WORK TO BE COMPLETED - Return the data below in full, exactly as it stands.

================================

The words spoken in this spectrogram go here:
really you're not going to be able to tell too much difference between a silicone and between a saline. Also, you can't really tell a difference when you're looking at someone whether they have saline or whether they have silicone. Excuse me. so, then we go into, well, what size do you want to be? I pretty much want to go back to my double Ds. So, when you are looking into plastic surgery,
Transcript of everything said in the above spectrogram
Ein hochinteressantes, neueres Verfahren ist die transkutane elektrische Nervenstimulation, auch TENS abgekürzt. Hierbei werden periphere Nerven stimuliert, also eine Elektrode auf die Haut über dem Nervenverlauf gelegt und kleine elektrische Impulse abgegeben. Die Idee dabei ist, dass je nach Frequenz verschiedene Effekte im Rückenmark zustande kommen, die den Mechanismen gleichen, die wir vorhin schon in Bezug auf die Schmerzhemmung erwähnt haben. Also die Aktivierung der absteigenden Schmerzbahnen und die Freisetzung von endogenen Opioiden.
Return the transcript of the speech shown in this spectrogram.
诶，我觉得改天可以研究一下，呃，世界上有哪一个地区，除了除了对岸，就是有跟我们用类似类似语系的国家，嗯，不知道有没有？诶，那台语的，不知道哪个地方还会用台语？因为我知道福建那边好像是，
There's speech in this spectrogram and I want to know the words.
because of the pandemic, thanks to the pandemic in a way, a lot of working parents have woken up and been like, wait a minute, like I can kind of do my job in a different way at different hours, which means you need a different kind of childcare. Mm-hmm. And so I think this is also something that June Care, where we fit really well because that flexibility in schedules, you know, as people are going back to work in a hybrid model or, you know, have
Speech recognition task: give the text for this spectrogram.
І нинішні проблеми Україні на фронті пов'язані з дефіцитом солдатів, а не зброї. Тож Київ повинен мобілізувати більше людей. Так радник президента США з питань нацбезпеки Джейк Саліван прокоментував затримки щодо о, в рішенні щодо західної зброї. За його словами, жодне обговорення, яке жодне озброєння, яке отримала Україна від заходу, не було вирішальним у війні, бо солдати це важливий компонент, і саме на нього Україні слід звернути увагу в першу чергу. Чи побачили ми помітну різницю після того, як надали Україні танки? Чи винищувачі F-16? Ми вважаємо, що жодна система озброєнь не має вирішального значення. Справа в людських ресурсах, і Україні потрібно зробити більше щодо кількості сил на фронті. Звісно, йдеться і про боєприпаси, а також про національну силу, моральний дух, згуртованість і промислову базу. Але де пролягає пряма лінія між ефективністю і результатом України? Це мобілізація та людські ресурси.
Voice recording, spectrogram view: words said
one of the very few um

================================

OUTPUT BELOW -
The words spoken in this spectrogram go here:
really you're not going to be able to tell too much difference between a silicone and between a saline. Also, you can't really tell a difference when you're looking at someone whether they have saline or whether they have silicone. Excuse me. so, then we go into, well, what size do you want to be? I pretty much want to go back to my double Ds. So, when you are looking into plastic surgery,
Transcript of everything said in the above spectrogram
Ein hochinteressantes, neueres Verfahren ist die transkutane elektrische Nervenstimulation, auch TENS abgekürzt. Hierbei werden periphere Nerven stimuliert, also eine Elektrode auf die Haut über dem Nervenverlauf gelegt und kleine elektrische Impulse abgegeben. Die Idee dabei ist, dass je nach Frequenz verschiedene Effekte im Rückenmark zustande kommen, die den Mechanismen gleichen, die wir vorhin schon in Bezug auf die Schmerzhemmung erwähnt haben. Also die Aktivierung der absteigenden Schmerzbahnen und die Freisetzung von endogenen Opioiden.
Return the transcript of the speech shown in this spectrogram.
诶，我觉得改天可以研究一下，呃，世界上有哪一个地区，除了除了对岸，就是有跟我们用类似类似语系的国家，嗯，不知道有没有？诶，那台语的，不知道哪个地方还会用台语？因为我知道福建那边好像是，
There's speech in this spectrogram and I want to know the words.
because of the pandemic, thanks to the pandemic in a way, a lot of working parents have woken up and been like, wait a minute, like I can kind of do my job in a different way at different hours, which means you need a different kind of childcare. Mm-hmm. And so I think this is also something that June Care, where we fit really well because that flexibility in schedules, you know, as people are going back to work in a hybrid model or, you know, have
Speech recognition task: give the text for this spectrogram.
І нинішні проблеми Україні на фронті пов'язані з дефіцитом солдатів, а не зброї. Тож Київ повинен мобілізувати більше людей. Так радник президента США з питань нацбезпеки Джейк Саліван прокоментував затримки щодо о, в рішенні щодо західної зброї. За його словами, жодне обговорення, яке жодне озброєння, яке отримала Україна від заходу, не було вирішальним у війні, бо солдати це важливий компонент, і саме на нього Україні слід звернути увагу в першу чергу. Чи побачили ми помітну різницю після того, як надали Україні танки? Чи винищувачі F-16? Ми вважаємо, що жодна система озброєнь не має вирішального значення. Справа в людських ресурсах, і Україні потрібно зробити більше щодо кількості сил на фронті. Звісно, йдеться і про боєприпаси, а також про національну силу, моральний дух, згуртованість і промислову базу. Але де пролягає пряма лінія між ефективністю і результатом України? Це мобілізація та людські ресурси.
Voice recording, spectrogram view: words said
one of the very few um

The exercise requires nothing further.